This is the junction of four brooks. The longest travels all the way from the MoD site, passing under the A4174 (Station Road), and again under New Road through the playing fields of Filton High School. Another brook emerges from the same source feeding the lake created on the Sun Life site, whilst a third W. travels from Patchway adjacent to Station Road. Finally Stoke Brook, which arises from the overflow near Filton Runway.



Whitebeam Tree
This was planted in 1995 to celebrate the centenary of Mrs. Higgins.

Sherbourne's Brake
This wood was planted during the 19th century. It stands on a piece of land originally known as Hales Common, and may have been named in honour of Harry Sherbourne, who was living at Watch Elm Farm at the time of the 1851 Census - he was described as a nephew. The largest trees are protected Turkey Oaks at the top of the wood, but look for the felled Poplar close to where the cycle path enters the wood from the south. Several of its off-spring are growing nearby. This wood is an excellent place to see bluebells in spring.

Ancient Hedge
Believed to be 900 years old; it follows an old footpath linking Stoke Gifford with Patchway Common.

Webbs Wood
Believed to be ancient woodland. The spring flora are beautiful; look for the many multi-stemmed trees which were once coppiced to provide wands of woods for various uses. The large, multi-stemmed ash close to the western entrance to the wood, is particularly noteworthy.

Formed by the damming of the three brooks which flow through Bradley Stoke and which meet at this Illustration for walk booklet point. You can see moorhens, ducks and dragonflies.

Savages Wood
The northern edge of the wood follows the original boundary line between the parishes of Patchway and Stoke Gifford - woods which follow such boundaries are usually very old. You can find a mixture of many tall straight trees - oak, ash, beech and hornbeam. The latter two species, found in the south of the wood, are especially good in the autumn. 

Dewfalls Pond
Once used by thirsty livestock. The cobbled edges would have eased the access for the animals, and the pollarded crack willows are worth observing. This pond tends to dry out completely during the summer.

Little Stoke Park
This land once belonged to Little Stoke Farm, a part Elizabethan building which stood on Clay Lane.

Drinking Trough
The old stone trough between the changing rooms at the southern edge of the Park.

Blue Bridge
This was constructed to allow cattle to cross over the railway line, to be milked at Little Stoke Farm. Its name derives from the colour of the brickwork. If you shout underneath it, you will be answered by your echo.

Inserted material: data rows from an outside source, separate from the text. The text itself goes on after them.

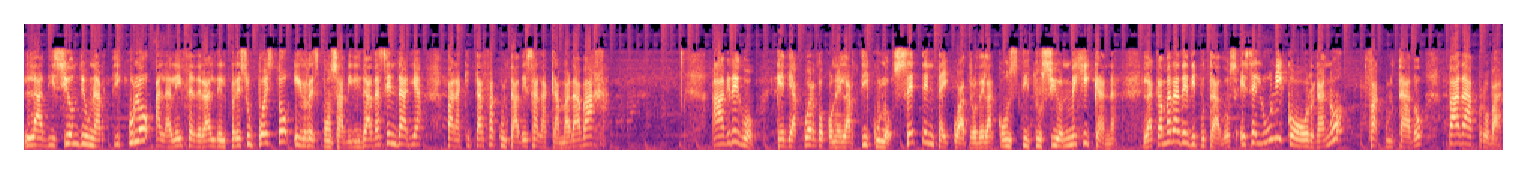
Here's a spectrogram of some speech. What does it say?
la adición de un artículo a la Ley Federal del Presupuesto y responsabilidad hacendaria para quitar facultades a la Cámara Baja. Agregó que de acuerdo con el artículo 74 de la Constitución mexicana, la Cámara de Diputados es el único órgano facultado para aprobar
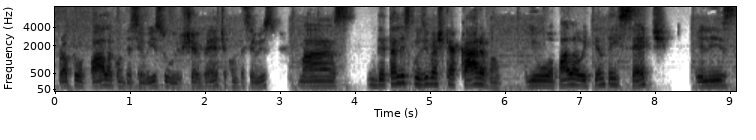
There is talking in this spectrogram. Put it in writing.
O próprio Opala aconteceu isso, o Chevette aconteceu isso. Mas detalhe exclusivo, acho que a Caravan e o Opala 87, eles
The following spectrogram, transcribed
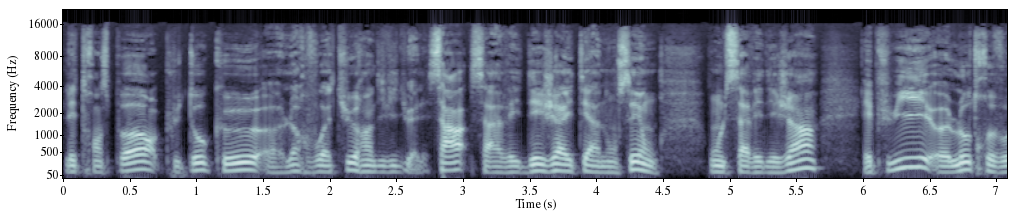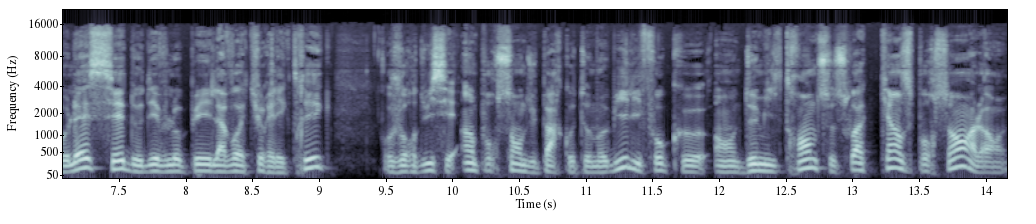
les transports plutôt que euh, leur voiture individuelle. Ça, ça avait déjà été annoncé, on, le savait déjà. Et puis, euh, l'autre volet, c'est de développer la voiture électrique Aujourd'hui, c'est 1% du parc automobile. Il faut qu'en 2030, ce soit 15%. Alors,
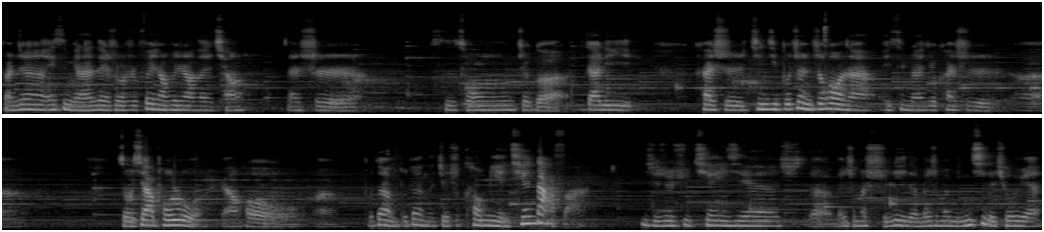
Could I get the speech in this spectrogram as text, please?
反正 AC 米兰那时候是非常非常的强，但是自从这个意大利开始经济不振之后呢，AC 米兰就开始呃走下坡路，然后呃不断不断的就是靠免签大法。一直就去签一些呃没什么实力的、没什么名气的球员，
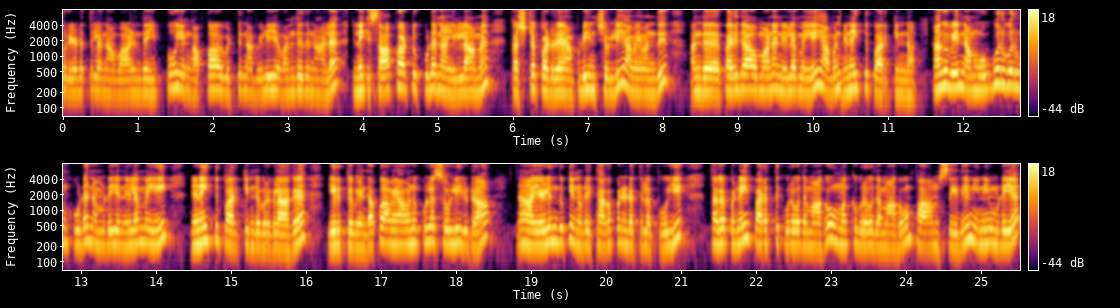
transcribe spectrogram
ஒரு இடத்துல நான் வாழ்ந்தேன். இப்போ எங்கள் அப்பாவை விட்டு நான் வெளியே வந்ததுனால இன்றைக்கி சாப்பாட்டு கூட நான் இல்லாமல் கஷ்டப்படுறேன் அப்படின்னு சொல்லி அவன் வந்து அந்த பரிதாபமான நிலைமையை அவன் நினைத்து பார்க்கின்றான். ஆகவே நம் ஒவ்வொருவரும் கூட நம்முடைய நிலைமையை நினைத்து பார்க்கின்றவர்களாக இருக்க வேண்டும். அப்போ அவன் அவனுக்குள்ளே சொல்லிடுறான் எழுந்து என்னுடைய தகப்பனிடத்தில் போய் தகப்பனை பரத்துக்கு விரோதமாக உமக்கு விரோதமாகவும் பாவம் செய்தேன். இனி உடைய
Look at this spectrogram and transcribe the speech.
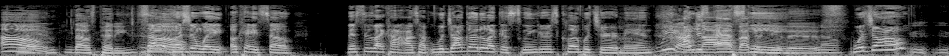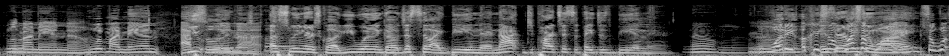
Um, that was petty. So I have a question. Wait, okay, so this is like kind of odd topic. Would y'all go to like a swingers club with your man? We are I'm just not about to do this. no. Would y'all With my man, no. With my man, absolutely not. a swingers club? You wouldn't go just to like be in there, not participate, just be in there. No. No. What do you? Okay, Is so there a what's the point? why? So what?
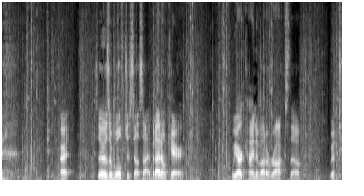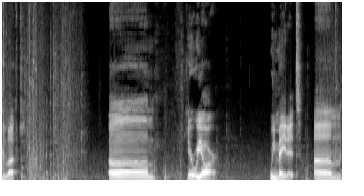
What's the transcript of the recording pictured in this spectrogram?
Alright. So there's a wolf just outside, but I don't care. We are kind of out of rocks, though. We have two left. Um, here we are. We made it. Um,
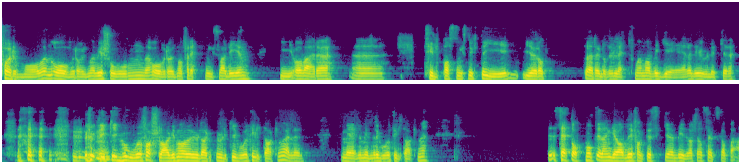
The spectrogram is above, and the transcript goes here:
formålet, den overordna visjonen, den overordna forretningsverdien i å være eh, tilpasningsdyktig gjør at det er relativt lett for meg å navigere de ulike, ulike gode forslagene og ulike gode tiltakene, eller mer eller mindre gode tiltakene. Sett opp mot i den grad de faktisk bidrar til at selskapet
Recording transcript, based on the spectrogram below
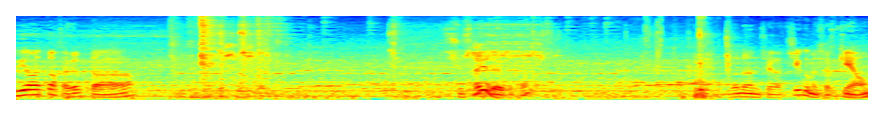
위에 왔다 가볍다. 주사해야 되겠다 이거는 제가 찍으면서 할게요.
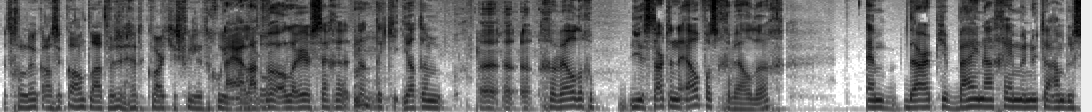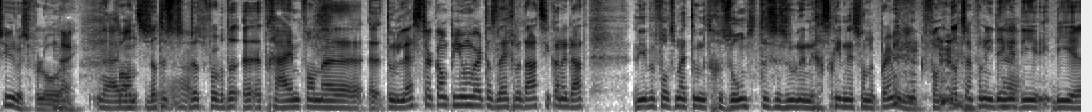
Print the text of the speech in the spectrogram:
het geluk aan zijn kant. Laten we zeggen, de kwartjes vielen de goede Nou ja, kant laten we allereerst zeggen dat, dat je, je had een eh, eh, geweldige. Je startende elf was geweldig. En daar heb je bijna geen minuten aan blessures verloren. Nee. Nee, Van, dat is, dat, is, ja. dat is bijvoorbeeld eh, het geheim van eh, eh, toen Leicester kampioen werd als degradatiekandidaat. Die hebben volgens mij toen het gezondste seizoen in de geschiedenis van de Premier League. Van, dat zijn van die dingen Ja. die, die je.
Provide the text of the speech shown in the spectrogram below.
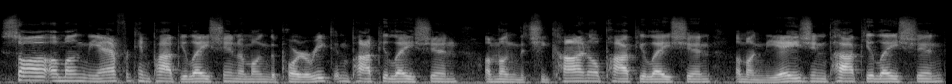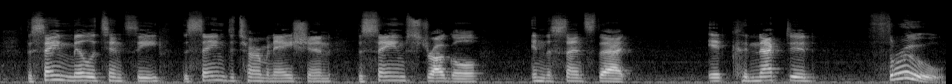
saw among the African population, among the Puerto Rican population, among the Chicano population, among the Asian population, the same militancy, the same determination, the same struggle in the sense that it connected through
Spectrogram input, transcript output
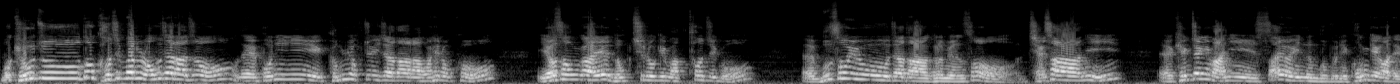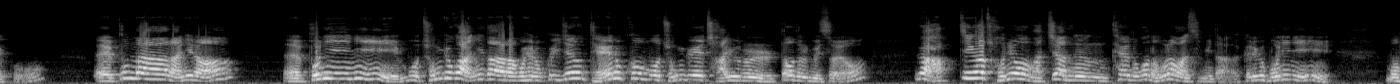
뭐 교주도 거짓말을 너무 잘하죠. 네, 본인이 금욕주의자다라고 해놓고 여성과의 녹취록이 막 터지고 에, 무소유자다 그러면서 재산이 에, 굉장히 많이 쌓여 있는 부분이 공개가 됐고 에, 뿐만 아니라 에, 본인이 뭐 종교가 아니다라고 해놓고 이제는 대놓고 뭐 종교의 자유를 떠들고 있어요. 그러니까 앞뒤가 전혀 맞지 않는 태도가 너무나 많습니다. 그리고 본인이 뭐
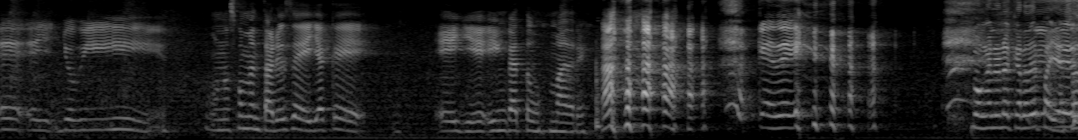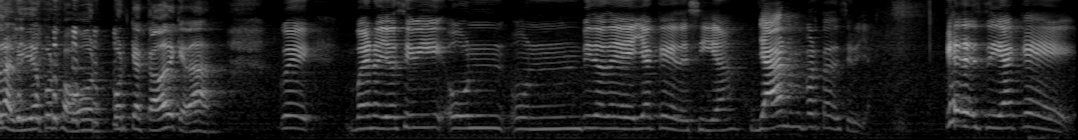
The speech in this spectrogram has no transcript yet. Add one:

Old Oak Tree
Next to the allotments there is one very old oak tree. The hedge next to the tree marks the old route of the stream which crossed Gypsy Patch Lane and now runs parallel to the railway line. The old watercourse is still there in the hedge.